Black History Month is known as the month of celebration for all black people and those who have paved the ways for future black generations. Black History Month typically celebrates important black figures in history, such as Harriet Tubman, Rosa Parks, Frederick Douglass, and of course Martin Luther King Jr. It is often celebrated during the month of February in America and Canada but in October in countries like Ireland, the Netherlands, and the UK.
This year for Black History Month, Boston 25 WFXT had decided to spotlight NASA Astronaut Dr. Jeanette Epps. In fact, sophomore Lynn-Sarah Georges, junior Fabrice Brudent, and senior Valery Delva were three Malden High students that got the opportunity to interview Epps, virtually, at the station.
Georges stated that interviewing the astronaut was “very amusing and educational.” She further said that “it was like getting the inside view from a successful black woman. And that’s important because we don’t have enough people to set that example for us.”
News Reporter, Crystal Haynes, was the one that created the Black History Month segment for Boston 25 because the station, WFXT, had not done anything extensive for Black History Month. Haynes decided to change that three years ago using the “three fundamental truths of journalism,” one of them being: representation matters.
Haynes chose to get students from MHS because “Malden is the most diverse school in the state,” and she wanted to “embrace that as a resource.” The students were selected by the principal, Chris Mastrangelo.
The students interviewed the astronaut because she was “scheduled to go to the moon soon and accomplished great things,” and wanted to get the “inside scoop on what it is like to be a successful woman of color” as Georges mentioned.
The interview consisted of questions like what life is like for Epps and what the struggles she had faced on a day to day basis as a woman of color.
Georges learned that “in life, you have to pursue your own goals and not to rely on anyone else to get you there,” and that you “have to take initiative at a very young age in order to achieve things later in life.”
Georges found out she was chosen for this opportunity when she was in math class. She noted that she felt like it was “just the stepping stones to a bright future.”
Georges also added that she was grateful that “at Malden High [they] have teachers and faculty that look out for their students beyond class time,” just like Mastrangelo did. “Without him [she] would not have gotten this opportunity.”

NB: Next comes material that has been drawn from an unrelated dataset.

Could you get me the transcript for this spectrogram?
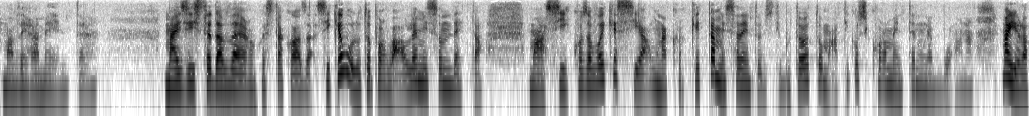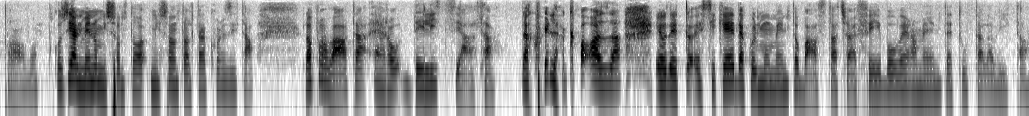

The segment was aired on Friday, February 28th and can be found here on the Boston 25 website to be used as an educational tool in the classroom.